Exercising the craft—September 21, 2015

By Ekta R. Garg

Prompt: Hand it over: Reluctantly, he handed over the key…



Reluctantly he handed over the key and knew right then his life would never be the same.

He used to be a legend. Women would flock to him like geese to a pond. Guys would come to him in the back of the bar over a game of pool or on the basketball court and ask, between shots on the table or at the basket, for his secret. What made him so irresistible? What made the women want him?

On the court, behind the cue stick, he did it with swagger and with a grin. What can I say, he’d tell them. They just can’t get enough of me.

He never told them the truth. Well, not most of them. A few of the guys he told only because he knew they were like him: gentlemen.

When most guys would go through a door first and hold it open behind them, he darted around his dates and held the door open. And he always added the flourish. The little hand gesture with a “Ladies first” always made the women grin. A couple of them even blushed.

But it didn’t stop there. He pulled back the chair at the table and waited for his date to sit down before hustling around the table to his own seat. He always brought a wrist corsage on the first date and a few yellow roses on the second one. The yellow roses, he told them, meant friendship. Friendship, he told all of his dates, formed the basis for all of the best relationships in life.

On the third date, if they got that far, he went for the first kiss. He liked to wait until the third, he told the right guys, because guys thrived on curiosity but so did women. Three dates teased them long enough without frustrating them so much that they got huffy and dropped him.

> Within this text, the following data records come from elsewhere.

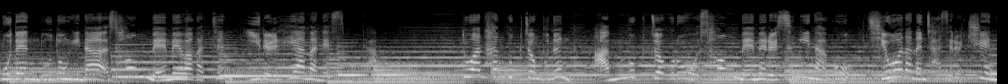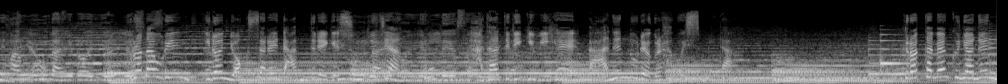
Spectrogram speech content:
고된 노동이나 성매매와 같은 일을 해야만 했습니다. 또한 한국 정부는 암묵적으로 성매매를 승인하고 지원하는 자세를 취했는데요. 그러나 우린 이런 역사를 남들에게 숨기지 않고 받아들이기 위해 많은 노력을 하고 있습니다. 그렇다면 그녀는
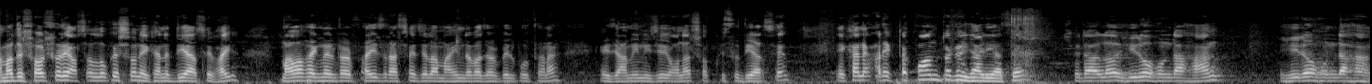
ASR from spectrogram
আমাদের সরাসরি আসার লোকেশন এখানে দিয়ে আছে ভাই। মামা ভাগনা এন্টারপ্রাইজ রাজশাহী জেলা মাহিন্দা বাজার বেলপুর থানা। এই যে আমি নিজেই ওনার সব কিছু দিয়ে আছে। এখানে আরেকটা কম টাকায় গাড়ি আছে, সেটা হলো Hero Honda Hunk. Hero Honda Hunk.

After that he would let the date decide how far they went, how fast, how often. Some of them left it at the kissing. A few let him go farther. But he never took it personally either way.

He also never bothered with his heart. He liked treating women well. He relished the way their eyes lit up when they realized he wouldn’t push them, that he would let them lead. He just didn’t want to get involved for anything long term. He liked his rep. He liked his freedom. And he didn’t want to fight for the toothpaste in the morning for the rest of his life.

And that’s why most of the relationships didn’t go past the first three months.

Until today. Today when he handed over the key. The round metal shape glittered at one point, and it made regret reverberate through his body when he offered her this vital part of his life.

Regret. That he hadn’t found her sooner. That he hadn’t known earlier how giving up the key to his heart would seal all the cracks.


He grinned. “I do.”